Ther three main "interests" desiring the death of native species (especially Wolf and Grizzly Bear, but including ANY, right down to small fish or butterflies living only in one tiny area on Earth), and complete absence of regulation on their $-seeking religion,
are:
Cattle and sheep ranchers (many of whom, by the way, are large corporate endeavours)
Psychopathic killer Sport and Trophy Hunting lobbies and individuals
Extraction industries (mining, logging, water-seeking, and othe consumptive users of public lands)

Until the mental/psychological aberration constituting the basis of the worldview perpetuated by those involved in these values (or more properly, lack of values other than $) is tiself eradicated from this or any culture, innocents of all kinds will needlessly, tragically, uselessly die.

Gun ownership must be ended, the cruel practice of trapping/snaring, ended.

BY THE WYA:

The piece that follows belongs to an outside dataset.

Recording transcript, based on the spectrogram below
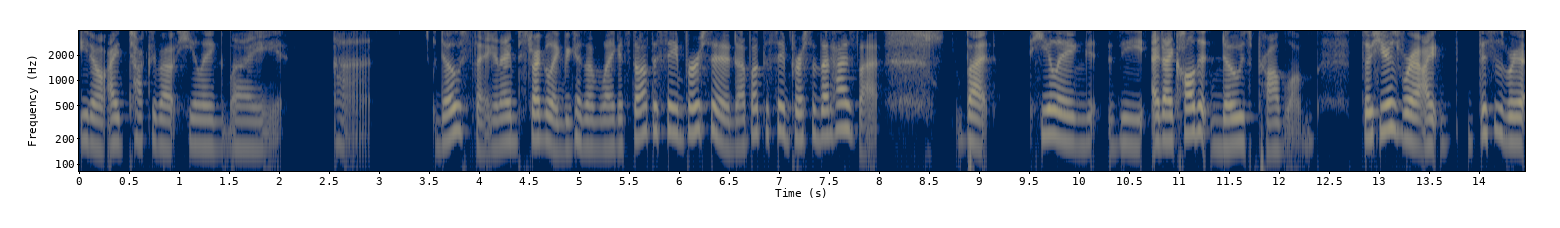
you know, I talked about healing my uh, nose thing, and I'm struggling because I'm like, it's not the same person. I'm not the same person that has that. But healing the and I called it nose problem. So here's where I this is where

That standard excuse "Duh, thought it was a kyote" has been purposely advanced and disseminated through hunting magazines

SEND
Nikki Davey
Nikki Davey3 years ago

Good news. Stop hunting everywhere

SEND
Jennifer H.
Jennifer H3 years ago

Although this is good news, I do expect those states to appeal. The fight is not over and we need to support that fight in these states and the western states too. The video was very informative and to the point. It was hard to watch but it put the blame right where it needs to be: on the ranchers.

SEND
Virginia Abreu de Paula

The video is so beautiful. But they should let us see the faces of the criminals who kills the wolves. Why do they protect them?

SEND
L Gatton
L Gatton3 years ago

This decision came none too early for wolves in Wisconsin. I will NEVER understand how shooting an animal who is caught in a trap is considered a "hunt". We were also the only state to allow dogs to hunt wolves. Even crazier was the ruling that if a dog was killed during a wolf hunt the taxpayers had to pony up $$$ to the hunter to reimburse him/her for the loss of their dog.

SEND
Manuela C.
Manuela C3 years ago

Great news!

SEND
Georgina Elizab McAlliste
.3 years ago

This is very good news, but there is still a lot to do..

SEND
Giustina Casale
Giustina C3 years ago

While this is wonderful news, it is by no means the end. Keep fighting for the animals!!!

SEND